Graze Drought-stressed Cornstalks Carefully
Cornstalk residue is a tremendous resource for fall and winter grazing; however, this year care needs to be taken in grazing drought-stressed cornstalks due to the potential of high nitrates in the feed.
Cattle prefer grazing the leaves and husk, which tend to be lower in nitrates. Because drought-stressed corn is smaller and stunted, it is more likely that cattle will eat lower into the stalk where nitrate levels may be high. Nitrates are usually concentrated in the bottom third of the stalk in the corn plant.
High nitrates may not only be an issue in dryland acres, but also on irrigated corn edges and in the corners where water hasn't reached and plants are stunted. Cattle tend to prefer these drought-stressed plants when grazing. There is the potential that cattle could seek out those plants when first turned onto a pivot-irrigated field.

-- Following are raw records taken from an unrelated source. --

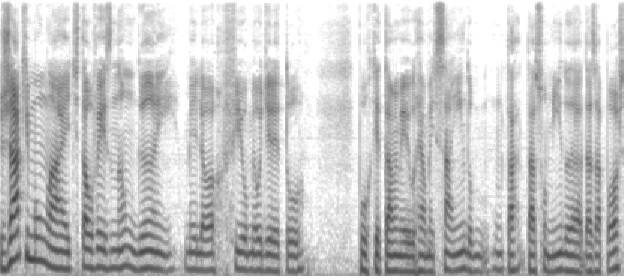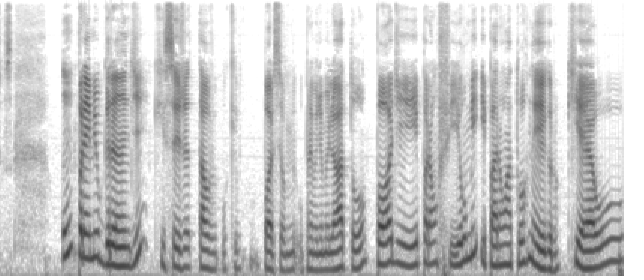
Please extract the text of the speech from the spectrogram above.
já que Moonlight talvez não ganhe melhor filme ou diretor, porque tá meio realmente saindo, tá, tá sumindo da- das apostas, um prêmio grande, que seja tal, o que pode ser o prêmio de melhor ator, pode ir para um filme e para um ator negro, que é o,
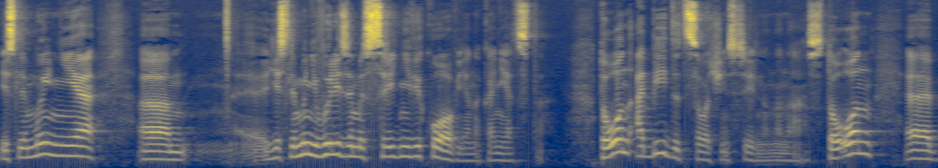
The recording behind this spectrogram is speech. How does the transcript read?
если мы не, э, если мы не вылезем из средневековья наконец-то, то он обидится очень сильно на нас, то он э,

Due to the shortage of feed this year, producers are more likely to leave cows grazing cornstalks longer than they normally would to try to stretch feed resources. Forcing cows to eat more of the stalks increases the risk that they will be consuming parts of the corn plant that could be toxically high in nitrates.

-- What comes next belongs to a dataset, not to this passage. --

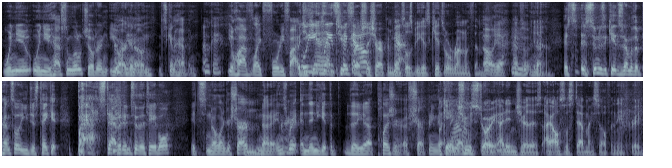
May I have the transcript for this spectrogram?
when you when you have some little children, you are going to own. It's going to happen. Okay. You'll have like forty five. But you you can't have two freshly out- sharpened Yeah. pencils because kids will run with them. Oh yeah, absolutely. Yeah. Yeah. As, as soon as the kid's done with the pencil, you just take it, bah, stab it into the table. It's no longer sharp, not an instrument, and then you get the the uh, pleasure of sharpening that Okay, thing. true story. I didn't share this. I also stabbed myself in the eighth grade.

For suggestions on how to graze these potentially high nitrate cornstalks, see this article by Nebraska Extension Educator Aaron Berger on UNL Beef.